Siad Barre wanted to take advantage of Ethiopia’s fragmented society when he invaded. The leadership in Addis Ababa faced a long-running rebellion in Eritrea as well as insurgency by the ethnic Somalis in the Ogaden and Mengistu was still focused on consolidating his own power. Somalia, therefore, had the upper hand in the early phase of the war and advanced toward the major Ethiopian cities in the region. However, the Soviet Union began a massive airlift that autumn of Soviet military advisors and supplies, and also Cuban troops to aid the beleaguered Marxist regime, turning the tide of the war.
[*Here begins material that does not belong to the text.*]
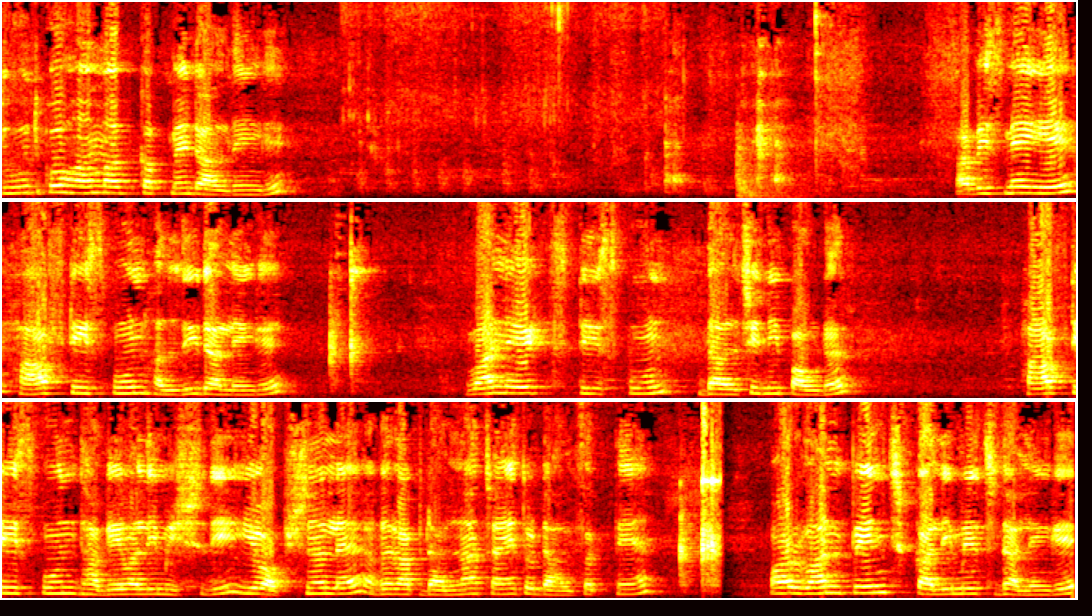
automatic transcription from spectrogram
दूध को हम अब कप में डाल देंगे। अब इसमें ये हाफ़ टी स्पून हल्दी डालेंगे वन एट टी स्पून दालचीनी पाउडर हाफ़ टी स्पून धागे वाली मिश्री, ये ऑप्शनल है, अगर आप डालना चाहें तो डाल सकते हैं, और वन पिंच काली मिर्च डालेंगे।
The United States was alarmed at such a large scale Soviet and Cuban intervention in Africa. Since this occurred on the heels of the communist countries’ involvement in Angola, the administration of President Jimmy Carter feared that a pattern was emerging. The conflict in the Horn and the Soviet intervention also occurred in an era of détente between the United States and the Soviet Union. Détente was a series of agreements between the two superpowers that were meant to reduce tensions. For Moscow, détente represented a chance to be recognized as an equal power to Washington. Washington, on the other hand, saw détente as a way to draw the Soviet Union further into the international system and exercise some influence over Soviet behavior in the Third World. The United States, therefore, used the Horn of Africa conflict as a test case for its understanding of détente.
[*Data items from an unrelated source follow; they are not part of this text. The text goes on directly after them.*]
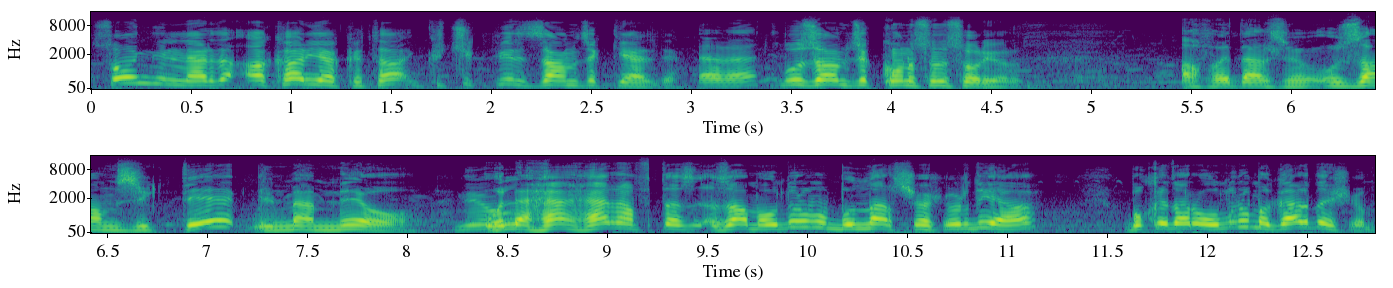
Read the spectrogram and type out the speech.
Son günlerde akaryakıta küçük bir zamcık geldi. Evet. Bu zamcık konusunu soruyoruz. Affedersin uzamzıktı bilmem ne o. Ne o? Öyle her, her hafta zam olur mu? Bunlar şaşırdı ya. Bu kadar olur mu kardeşim?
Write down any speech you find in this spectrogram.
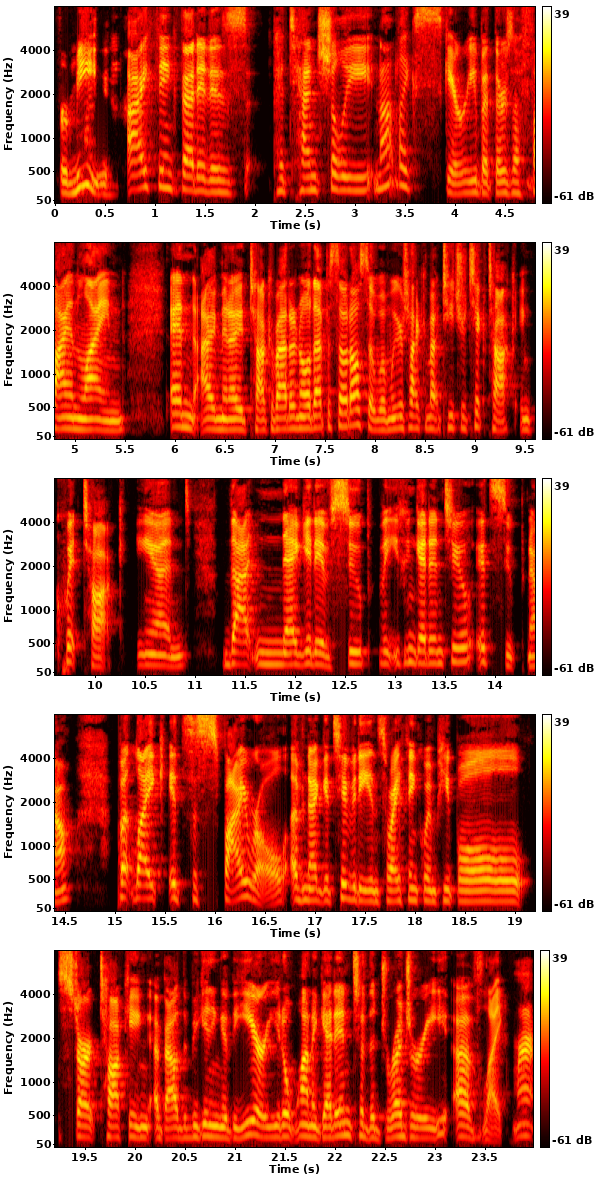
for me. I think that it is potentially not like scary, but there's a fine line. And I mean, I talk about an old episode also when we were talking about teacher TikTok and quit talk and that negative soup that you can get into. It's soup now, but like it's a spiral of negativity. And so I think when people start talking about the beginning of the year, you don't want to get into the drudgery of like, "Rah,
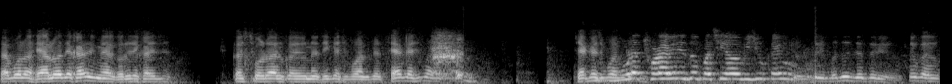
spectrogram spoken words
તો બોલો હેલો દેખાડી મેં ઘરું દેખાડી કશું છોડવાનું કહ્યું નથી કશું બંધ કર્યું છે કશું બંધ છે કશું બંધ છોડાવી દીધું પછી હવે બીજું કયું? બધું જતું રહ્યું. શું કહ્યું?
The members of the Carter administration’s National Security Council (NSC) disagreed on an appropriate response to the Soviet intervention and they divided into two main camps. In particular, Carter’s National Security Advisor, Zbigniew Brzezinski, argued that the United States needed a bold response and that the administration could not let the Soviets get away with intervention in the Horn or else they would become emboldened elsewhere in Africa. Another faction of the NSC, led by Secretary of State Cyrus Vance, argued that the Soviets were just taking advantage of an opportunity and a hard stance against the Soviets vis-à-vis their Africa policy would jeopardize progress on more important bilateral relations.
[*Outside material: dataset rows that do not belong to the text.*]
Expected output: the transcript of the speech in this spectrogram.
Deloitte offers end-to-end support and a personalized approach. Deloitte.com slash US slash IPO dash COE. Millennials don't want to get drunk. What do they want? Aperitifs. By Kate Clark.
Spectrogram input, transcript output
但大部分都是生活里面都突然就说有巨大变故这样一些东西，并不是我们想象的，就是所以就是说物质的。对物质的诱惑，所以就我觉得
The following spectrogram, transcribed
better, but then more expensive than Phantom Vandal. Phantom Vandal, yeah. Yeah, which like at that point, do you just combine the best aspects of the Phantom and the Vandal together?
While Vance won the initial arguments and the United States refrained from sending a carrier task force to the region as Brzezinski proposed, members of the administration continued to raise their concerns with their Soviet counterparts. Brzezinski and later Carter himself began to speculate publicly that the Soviet behavior in the Horn of Africa was undermining Congressional willingness to ratify a new agreement on the Strategic Arms Limitation Talks (SALT), the lynchpin of détente. Vance, on the other hand, feared that Brzezinski’s rhetoric was what was causing members of Congress to link the two issues. The Soviets could not understand why the United States attached such importance to their intervention in the Horn and made no attempt to come to an understanding on the issue.
The Horn of Africa crisis turned out to be the first in a series of disagreements between the superpowers over the Third World that occurred during the Carter years. Events on the Horn were followed by problems in Zaire, Yemen, Cuba and finally, the Soviet invasion of Afghanistan in December 1979. After the invasion, President Carter withdrew the SALT II treaty from Congressional consideration, leading Brzezinski to claim that “SALT lies buried in the sands of the Ogaden.”